Even then, Elon often slept at the office after a coding binge, without a pillow or sleeping bag. Less than four years later, Elon and his brother Kimbal sold the company for $307 million in cash, and Elon walked away with $22 million.
After PayPal, Musk took big risks with SpaceX and Tesla, often teetering on the brink of ruin. His management style relies on “peppering” engineers with technical questions and calling for “surges” to lend a “maniacal sense of urgency” to a given project. He often demands what seems impossible and does not take no for an answer.
The result, as one SpaceX engineer put it: “Even though we failed to meet most schedules or cost targets that Elon laid out, we still beat all of our peers. We developed the lowest-cost, most awesome rockets in history.” In the words of Grimes, a.k.a. Claire Boucher, the mother of three of Elon’s children, Musk’s “demon mode causes a lot of chaos, but it also gets sh-t done.”
Observing demon mode from a safe distance is one of the chief pleasures of the book. When working on rockets for SpaceX, Musk developed a concept called “the idiot index,” which was a ratio comparing the total cost of a component to the cost of the raw materials. A part that costs $1,000 when its aluminum only costs $100 would have a high idiot index.
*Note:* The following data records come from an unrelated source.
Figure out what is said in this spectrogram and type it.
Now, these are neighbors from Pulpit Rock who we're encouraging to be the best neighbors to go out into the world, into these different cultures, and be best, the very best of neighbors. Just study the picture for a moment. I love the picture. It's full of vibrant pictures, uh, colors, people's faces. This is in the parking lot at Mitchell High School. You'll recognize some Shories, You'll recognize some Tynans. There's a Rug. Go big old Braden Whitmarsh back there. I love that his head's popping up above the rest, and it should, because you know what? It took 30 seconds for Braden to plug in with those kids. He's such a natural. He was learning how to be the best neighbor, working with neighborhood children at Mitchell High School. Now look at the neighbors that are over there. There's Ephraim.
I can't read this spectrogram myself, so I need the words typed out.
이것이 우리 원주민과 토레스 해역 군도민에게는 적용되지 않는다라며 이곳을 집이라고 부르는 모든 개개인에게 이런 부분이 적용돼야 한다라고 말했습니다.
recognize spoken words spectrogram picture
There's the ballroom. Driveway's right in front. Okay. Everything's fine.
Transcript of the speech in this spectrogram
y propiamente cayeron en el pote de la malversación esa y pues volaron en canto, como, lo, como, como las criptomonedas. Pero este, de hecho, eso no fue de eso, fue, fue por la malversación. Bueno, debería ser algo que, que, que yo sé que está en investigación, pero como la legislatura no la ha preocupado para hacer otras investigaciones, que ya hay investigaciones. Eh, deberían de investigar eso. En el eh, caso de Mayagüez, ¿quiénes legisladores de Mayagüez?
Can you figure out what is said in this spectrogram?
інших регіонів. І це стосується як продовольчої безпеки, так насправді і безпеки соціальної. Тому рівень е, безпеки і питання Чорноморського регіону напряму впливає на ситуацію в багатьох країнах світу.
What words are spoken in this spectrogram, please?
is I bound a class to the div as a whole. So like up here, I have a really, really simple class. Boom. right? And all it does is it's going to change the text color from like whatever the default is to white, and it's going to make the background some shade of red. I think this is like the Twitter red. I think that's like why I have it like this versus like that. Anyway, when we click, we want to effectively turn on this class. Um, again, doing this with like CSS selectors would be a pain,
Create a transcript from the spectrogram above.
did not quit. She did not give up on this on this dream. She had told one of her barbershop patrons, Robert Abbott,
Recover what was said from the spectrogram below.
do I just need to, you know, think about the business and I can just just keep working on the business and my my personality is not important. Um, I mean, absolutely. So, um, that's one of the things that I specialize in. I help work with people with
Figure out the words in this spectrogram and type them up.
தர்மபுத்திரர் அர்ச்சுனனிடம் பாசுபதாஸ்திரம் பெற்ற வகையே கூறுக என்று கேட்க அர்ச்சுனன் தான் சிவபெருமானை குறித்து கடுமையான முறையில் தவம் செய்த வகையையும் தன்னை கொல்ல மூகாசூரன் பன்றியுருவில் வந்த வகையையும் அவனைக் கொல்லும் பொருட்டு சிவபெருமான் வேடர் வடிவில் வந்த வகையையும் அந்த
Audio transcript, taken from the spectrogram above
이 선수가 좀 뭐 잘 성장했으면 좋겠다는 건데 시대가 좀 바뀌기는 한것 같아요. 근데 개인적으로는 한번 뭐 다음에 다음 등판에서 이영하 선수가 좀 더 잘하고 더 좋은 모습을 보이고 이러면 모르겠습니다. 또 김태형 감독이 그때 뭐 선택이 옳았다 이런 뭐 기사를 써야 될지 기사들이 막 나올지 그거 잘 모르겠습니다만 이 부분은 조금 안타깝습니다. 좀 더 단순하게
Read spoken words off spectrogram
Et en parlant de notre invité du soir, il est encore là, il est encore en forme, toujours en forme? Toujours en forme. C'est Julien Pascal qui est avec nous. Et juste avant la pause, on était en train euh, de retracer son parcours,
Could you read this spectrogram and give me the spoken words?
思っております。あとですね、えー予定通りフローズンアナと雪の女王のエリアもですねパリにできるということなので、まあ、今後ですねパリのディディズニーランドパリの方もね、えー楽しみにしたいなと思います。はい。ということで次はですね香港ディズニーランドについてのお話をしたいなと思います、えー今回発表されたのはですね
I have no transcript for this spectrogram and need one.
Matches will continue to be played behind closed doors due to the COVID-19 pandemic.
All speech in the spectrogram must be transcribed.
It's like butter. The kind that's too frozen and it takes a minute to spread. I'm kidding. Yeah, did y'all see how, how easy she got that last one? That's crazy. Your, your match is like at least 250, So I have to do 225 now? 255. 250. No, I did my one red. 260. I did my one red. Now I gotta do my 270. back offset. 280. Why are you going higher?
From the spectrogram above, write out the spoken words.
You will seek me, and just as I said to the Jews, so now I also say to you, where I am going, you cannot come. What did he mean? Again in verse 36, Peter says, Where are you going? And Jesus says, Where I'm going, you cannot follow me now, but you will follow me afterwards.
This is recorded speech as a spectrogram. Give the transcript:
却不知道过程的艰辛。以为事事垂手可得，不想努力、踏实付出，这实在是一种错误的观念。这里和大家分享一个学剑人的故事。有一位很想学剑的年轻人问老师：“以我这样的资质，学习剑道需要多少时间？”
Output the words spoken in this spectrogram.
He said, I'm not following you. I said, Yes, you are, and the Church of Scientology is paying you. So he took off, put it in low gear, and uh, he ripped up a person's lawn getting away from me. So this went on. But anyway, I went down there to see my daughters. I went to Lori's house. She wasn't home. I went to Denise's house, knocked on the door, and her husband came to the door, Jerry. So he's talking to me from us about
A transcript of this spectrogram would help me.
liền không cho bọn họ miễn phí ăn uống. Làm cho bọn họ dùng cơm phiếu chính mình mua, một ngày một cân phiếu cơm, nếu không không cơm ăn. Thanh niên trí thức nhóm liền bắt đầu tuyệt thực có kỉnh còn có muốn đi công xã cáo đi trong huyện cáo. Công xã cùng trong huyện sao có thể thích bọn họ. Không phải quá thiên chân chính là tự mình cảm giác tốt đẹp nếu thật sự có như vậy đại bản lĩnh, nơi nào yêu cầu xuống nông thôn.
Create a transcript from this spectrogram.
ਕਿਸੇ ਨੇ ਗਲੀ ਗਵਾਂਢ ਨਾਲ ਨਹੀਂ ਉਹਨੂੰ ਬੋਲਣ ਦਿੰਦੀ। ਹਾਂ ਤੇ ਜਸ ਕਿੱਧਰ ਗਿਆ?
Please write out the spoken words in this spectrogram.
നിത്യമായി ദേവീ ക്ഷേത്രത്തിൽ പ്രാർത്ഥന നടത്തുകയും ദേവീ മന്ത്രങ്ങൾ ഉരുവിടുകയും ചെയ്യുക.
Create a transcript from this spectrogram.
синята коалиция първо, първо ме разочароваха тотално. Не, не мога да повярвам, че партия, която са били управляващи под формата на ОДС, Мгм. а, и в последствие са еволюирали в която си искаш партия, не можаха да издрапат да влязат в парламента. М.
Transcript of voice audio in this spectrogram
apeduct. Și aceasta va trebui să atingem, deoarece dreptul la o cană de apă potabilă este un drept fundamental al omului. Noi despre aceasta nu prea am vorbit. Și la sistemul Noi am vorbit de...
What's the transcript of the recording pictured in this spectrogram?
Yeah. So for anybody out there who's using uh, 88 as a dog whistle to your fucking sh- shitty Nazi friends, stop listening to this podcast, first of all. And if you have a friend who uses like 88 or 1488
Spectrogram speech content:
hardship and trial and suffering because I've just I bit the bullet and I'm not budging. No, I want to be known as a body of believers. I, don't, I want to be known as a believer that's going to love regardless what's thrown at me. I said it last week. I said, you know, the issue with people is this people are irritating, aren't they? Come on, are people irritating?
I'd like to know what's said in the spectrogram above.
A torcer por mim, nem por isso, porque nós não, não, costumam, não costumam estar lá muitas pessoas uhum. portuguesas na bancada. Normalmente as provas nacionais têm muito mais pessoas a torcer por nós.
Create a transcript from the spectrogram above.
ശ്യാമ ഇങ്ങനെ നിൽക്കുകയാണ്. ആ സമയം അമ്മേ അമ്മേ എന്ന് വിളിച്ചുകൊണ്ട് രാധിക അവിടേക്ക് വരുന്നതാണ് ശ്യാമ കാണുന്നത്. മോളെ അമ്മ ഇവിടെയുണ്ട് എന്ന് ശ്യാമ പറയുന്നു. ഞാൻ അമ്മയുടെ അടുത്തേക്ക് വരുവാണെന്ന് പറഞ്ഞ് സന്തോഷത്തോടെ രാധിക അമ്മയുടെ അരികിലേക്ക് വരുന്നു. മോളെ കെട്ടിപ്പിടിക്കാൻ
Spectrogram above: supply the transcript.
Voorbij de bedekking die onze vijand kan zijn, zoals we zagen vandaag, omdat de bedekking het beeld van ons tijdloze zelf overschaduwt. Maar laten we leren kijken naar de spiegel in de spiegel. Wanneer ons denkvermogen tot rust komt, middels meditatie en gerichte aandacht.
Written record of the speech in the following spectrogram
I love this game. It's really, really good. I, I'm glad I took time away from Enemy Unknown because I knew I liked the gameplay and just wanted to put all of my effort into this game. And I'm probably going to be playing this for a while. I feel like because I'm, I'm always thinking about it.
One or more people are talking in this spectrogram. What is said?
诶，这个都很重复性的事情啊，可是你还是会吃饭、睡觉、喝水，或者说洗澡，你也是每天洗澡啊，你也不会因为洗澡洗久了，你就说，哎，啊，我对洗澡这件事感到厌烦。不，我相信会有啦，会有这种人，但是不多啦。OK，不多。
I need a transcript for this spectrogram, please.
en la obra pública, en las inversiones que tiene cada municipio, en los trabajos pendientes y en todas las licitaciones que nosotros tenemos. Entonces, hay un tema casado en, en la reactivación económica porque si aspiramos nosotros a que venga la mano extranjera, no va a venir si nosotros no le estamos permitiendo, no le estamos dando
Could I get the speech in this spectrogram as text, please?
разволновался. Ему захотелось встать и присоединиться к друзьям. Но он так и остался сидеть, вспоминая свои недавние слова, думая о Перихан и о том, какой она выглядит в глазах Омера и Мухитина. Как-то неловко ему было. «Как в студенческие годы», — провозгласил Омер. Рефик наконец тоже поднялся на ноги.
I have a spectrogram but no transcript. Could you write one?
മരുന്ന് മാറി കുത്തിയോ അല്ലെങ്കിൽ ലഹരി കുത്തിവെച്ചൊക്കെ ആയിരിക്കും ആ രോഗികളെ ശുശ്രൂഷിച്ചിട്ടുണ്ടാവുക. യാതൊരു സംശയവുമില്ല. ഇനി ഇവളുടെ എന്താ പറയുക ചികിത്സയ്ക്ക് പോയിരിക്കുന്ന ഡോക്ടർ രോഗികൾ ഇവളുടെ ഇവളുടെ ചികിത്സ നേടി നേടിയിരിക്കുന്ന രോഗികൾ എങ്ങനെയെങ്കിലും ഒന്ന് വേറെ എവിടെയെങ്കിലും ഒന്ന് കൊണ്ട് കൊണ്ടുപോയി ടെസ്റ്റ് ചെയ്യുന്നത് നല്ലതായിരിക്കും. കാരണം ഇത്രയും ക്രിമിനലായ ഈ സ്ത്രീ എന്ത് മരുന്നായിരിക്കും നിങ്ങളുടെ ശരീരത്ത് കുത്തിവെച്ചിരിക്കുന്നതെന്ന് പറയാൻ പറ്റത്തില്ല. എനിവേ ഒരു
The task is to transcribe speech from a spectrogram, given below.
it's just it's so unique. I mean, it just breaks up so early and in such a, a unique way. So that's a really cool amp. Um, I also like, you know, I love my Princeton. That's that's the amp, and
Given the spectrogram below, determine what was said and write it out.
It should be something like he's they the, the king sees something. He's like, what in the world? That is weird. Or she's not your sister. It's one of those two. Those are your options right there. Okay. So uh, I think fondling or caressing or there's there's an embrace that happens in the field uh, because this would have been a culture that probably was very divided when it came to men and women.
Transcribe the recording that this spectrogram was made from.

Hoping to bring down the engine cost on the Raptor rocket from $2 million to $200,000, he met with a financial analyst named Lucas Hughes:
Musk: What are the best parts in Raptor as judged by the idiot index?
Hughes: I’m not sure. I will find out.
Musk: (speaking with monotone) You better be f—ing sure in the future you know these things off the top of your head. If you ever come into a meeting and do not know what are the idiot parts, then your resignation will be accepted immediately. How can you f—ing not know what the best and worst parts are?
Hughes: I know the cost chart down to the smallest part. I just don’t know the cost of the raw materials of those parts.
Musk: What are the worst five parts?
(Hughes looks to his computer screen)
Musk: NO! Don’t look at your screen. Just name one. You should know the problematic parts.
Hughes: (tentatively) There’s the half nozzle jacket. I think it costs thirteen thousand dollars.
Musk: It’s made of a single piece of steel. How much does that material cost?
Hughes: I think a few thousand dollars.
Musk: No. It’s just steel. It’s about two hundred bucks. You have very badly failed. If you don’t improve, your resignation will be accepted. This meeting is over. Done.
When Isaacson asked Musk later that day whether he thought he’d been too harsh with Hughes, Musk replied, “I give people hardcore feedback, mostly accurate, and I try not to do it in a way that’s ad hominem … Physics does not care about hurt feelings. It cares about whether you got the rocket right.”
Physics does not care about hurt feelings, and it also does not care about DEI standards. Musk’s hiring policy is as simple as it is effective: “I believe in a strict meritocracy. Whoever is doing great work, they get more responsibility. And that’s that.”
He worries that unchecked, “the woke-mind virus, which is fundamentally antiscience, antimerit, and antihuman in general,” could lead to civilizational decay and AI domination of the human race. In his words, which apply to the regulators and the critics, “Every year there are more referees and fewer doers.”
Musk is not perfect, and there are plenty of decisions to criticize, whether his bizarre family life, his Starlink refusal, or his sophomoric tokes and jokes. But perhaps, as Elon deadpanned on “Saturday Night Live,” it might be too much to expect that a man single-handedly transforming society would also be a “chill, normal dude.” If we end up on Mars, we’ll know who to thank.